**EXERCISE**
Retype the entries below exactly, dropping the images.

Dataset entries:
● ● ● ●

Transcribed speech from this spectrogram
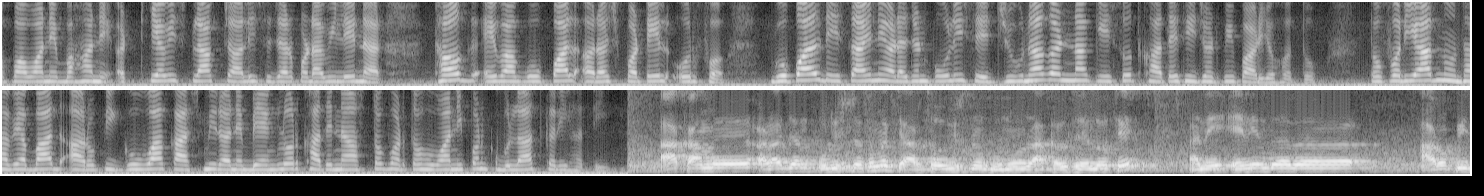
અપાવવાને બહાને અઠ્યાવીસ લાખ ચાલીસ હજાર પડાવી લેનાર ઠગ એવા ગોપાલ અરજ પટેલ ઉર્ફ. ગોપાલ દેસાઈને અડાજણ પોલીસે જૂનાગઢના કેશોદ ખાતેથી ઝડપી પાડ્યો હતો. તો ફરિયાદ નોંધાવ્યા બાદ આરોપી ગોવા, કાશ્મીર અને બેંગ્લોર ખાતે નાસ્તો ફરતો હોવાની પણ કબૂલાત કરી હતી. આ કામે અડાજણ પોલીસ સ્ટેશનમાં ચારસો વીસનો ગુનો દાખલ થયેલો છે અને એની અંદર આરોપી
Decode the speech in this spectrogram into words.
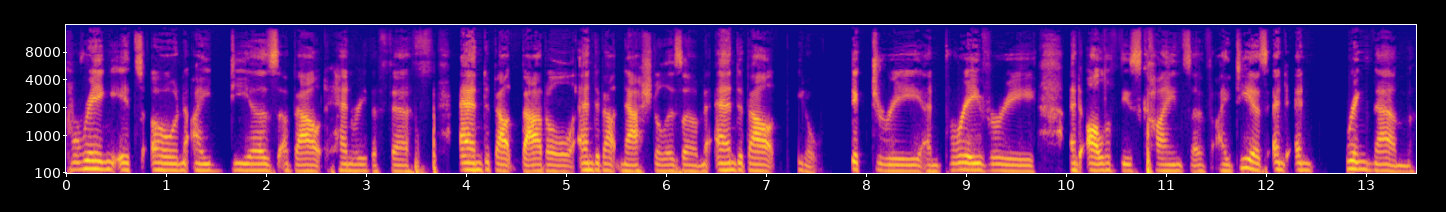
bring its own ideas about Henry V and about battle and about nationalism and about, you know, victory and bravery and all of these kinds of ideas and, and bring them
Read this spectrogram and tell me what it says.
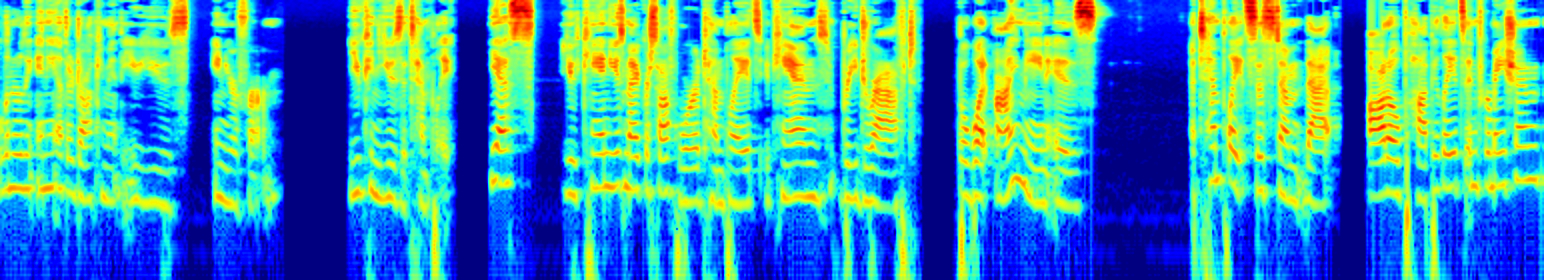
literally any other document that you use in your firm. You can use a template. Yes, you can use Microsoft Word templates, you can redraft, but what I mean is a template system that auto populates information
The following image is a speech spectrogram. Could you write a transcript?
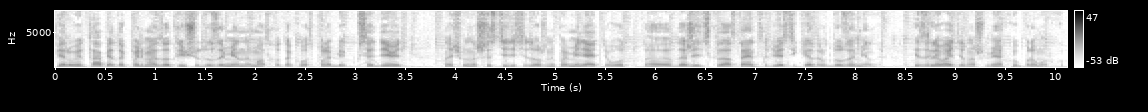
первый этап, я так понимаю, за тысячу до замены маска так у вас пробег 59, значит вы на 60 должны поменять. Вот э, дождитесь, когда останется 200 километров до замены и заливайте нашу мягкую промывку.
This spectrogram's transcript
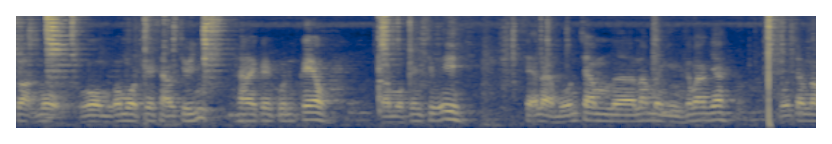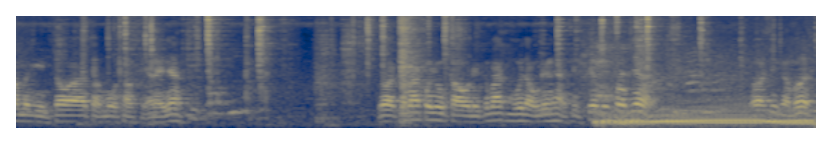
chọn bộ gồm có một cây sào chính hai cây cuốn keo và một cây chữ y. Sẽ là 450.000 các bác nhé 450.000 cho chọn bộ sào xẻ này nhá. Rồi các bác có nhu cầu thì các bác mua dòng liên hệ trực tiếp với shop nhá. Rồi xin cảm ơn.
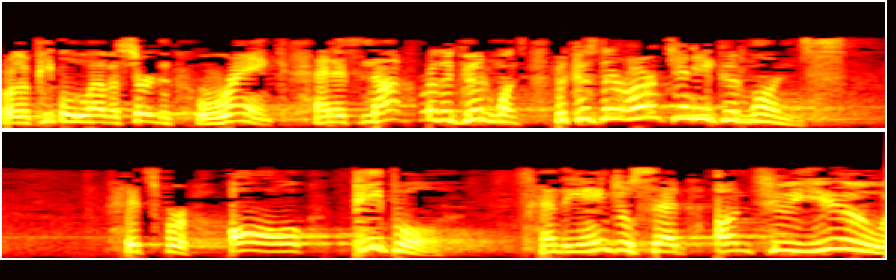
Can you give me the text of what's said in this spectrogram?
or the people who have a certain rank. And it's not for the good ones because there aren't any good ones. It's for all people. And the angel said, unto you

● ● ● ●

**WRITTEN ANSWER**
Transcribed speech from this spectrogram
અપાવવાને બહાને અઠ્યાવીસ લાખ ચાલીસ હજાર પડાવી લેનાર ઠગ એવા ગોપાલ અરજ પટેલ ઉર્ફ. ગોપાલ દેસાઈને અડાજણ પોલીસે જૂનાગઢના કેશોદ ખાતેથી ઝડપી પાડ્યો હતો. તો ફરિયાદ નોંધાવ્યા બાદ આરોપી ગોવા, કાશ્મીર અને બેંગ્લોર ખાતે નાસ્તો ફરતો હોવાની પણ કબૂલાત કરી હતી. આ કામે અડાજણ પોલીસ સ્ટેશનમાં ચારસો વીસનો ગુનો દાખલ થયેલો છે અને એની અંદર આરોપી
Decode the speech in this spectrogram into words.
bring its own ideas about Henry V and about battle and about nationalism and about, you know, victory and bravery and all of these kinds of ideas and, and bring them
Read this spectrogram and tell me what it says.
literally any other document that you use in your firm. You can use a template. Yes, you can use Microsoft Word templates, you can redraft, but what I mean is a template system that auto populates information
The following image is a speech spectrogram. Could you write a transcript?
первый этап, я так понимаю, за тысячу до замены маска так у вас пробег 59, значит вы на 60 должны поменять. Вот э, дождитесь, когда останется 200 километров до замены и заливайте нашу мягкую промывку.
This spectrogram's transcript
chọn bộ gồm có một cây sào chính hai cây cuốn keo và một cây chữ y. Sẽ là 450.000 các bác nhé 450.000 cho chọn bộ sào xẻ này nhá. Rồi các bác có nhu cầu thì các bác mua dòng liên hệ trực tiếp với shop nhá. Rồi xin cảm ơn.
Can you give me the text of what's said in this spectrogram?
or the people who have a certain rank. And it's not for the good ones because there aren't any good ones. It's for all people. And the angel said, unto you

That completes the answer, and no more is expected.